After many cameos, including Ana Gasteyer throwing us her best Jennifer Coolidge, we end up at bar called Fratty’s. This is where Clea Duvall gives us that nod you give to other lesbians when you pass on the street. Fratty’s is A Straight Bar. How I have so badly wanted to be attracted to the guys at Fratty’s. Or wanted to want to be at Fratty’s. We watch Harper ignore Abby yet again. We roll our eyes and say, “leave this closet case!” We ask Siri: Is Clea Duvall an orphan? (She is not.)
The story turns around when the parents find out that Harper is gay, Harper’s sister (Alison Brie) is getting divorced and Harper’s comedic-relief sister (the brilliant Mary Holland) feels invisible. Then Dad gives us the biggest secret of all: He spent all the family money! The moral of the story: I can forgive you for being gay if you can forgive me for making us poor! Flash forward to happy-times epilogue.
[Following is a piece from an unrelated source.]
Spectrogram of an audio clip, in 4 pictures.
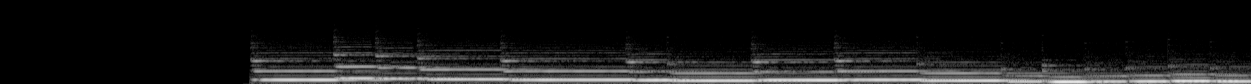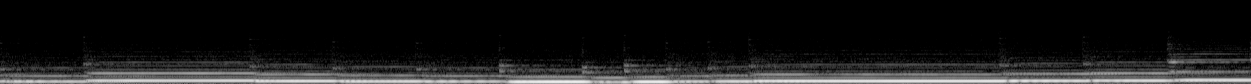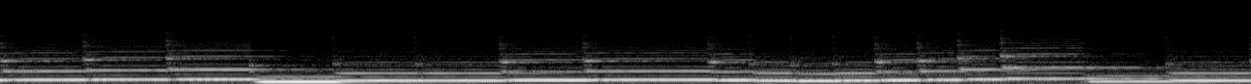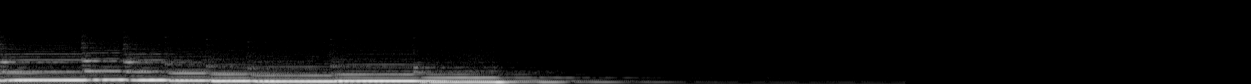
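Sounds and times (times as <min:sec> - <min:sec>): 
instrumental music: 0:02.5 - 0:45.8.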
Coming out stories are painful. Sometimes hiding ourselves makes us awful. The queer chorus told me that Harper and Abby’s entire relationship isn’t invalidated by one bad weekend and one bad decision. My biggest disappointment is that I didn’t want another movie about coming out. I wanted the first major box-office Christmas movie about a queer couple to be post-queer. It’s a tall order. I enjoyed this movie and I will watch it again. Without pausing it 45 times to talk about past trauma of loving someone who wasn’t ready or telling our families.
The glimmer of hope in Happiest Season is what I imagine is the voice of Clea Duvall vis-a-vis John. He brings up the patriarchy when KStew wants to ask for her would-be father-in-law’s marital blessing. “I’m not shaming you. I just think you should feel bad about your choices and yourself,” he says at to Kristen Stewart when she makes excuses for Harper. (By the way, Alison, if you are reading this, you should absolutely get that haircut.)
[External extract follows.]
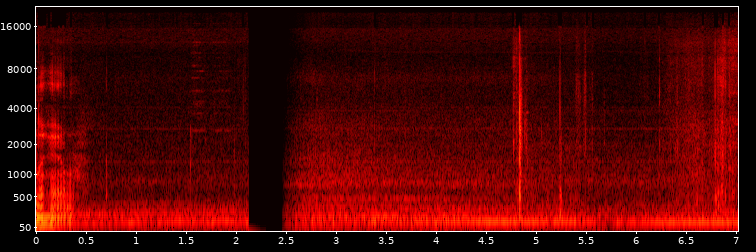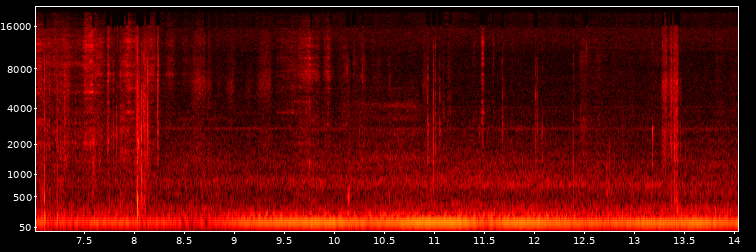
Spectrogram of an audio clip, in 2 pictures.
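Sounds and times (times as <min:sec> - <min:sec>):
metal scrape: 0:06.3 - 0:10.8.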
There have been multiple think pieces written about the alternate ending in which KStew ends up with Aubrey Plaza, and they live that baller Dr. and Dr. life. I have held off on reading them until I put my own feelings into words.
If Abby and Riley had ended up together, two women who know what they want and don’t hide it, this would have been a different movie. (See aforementioned PhD-MD life.) It’s hard to choke down Kristen Stewart settling for this after she and Robert Pattinson showed us that true love knows no species. I demand justice for Riley. Yet if this movie is relegated to queer canon, the sequel can only end in a girlfriend-swap and a vampire.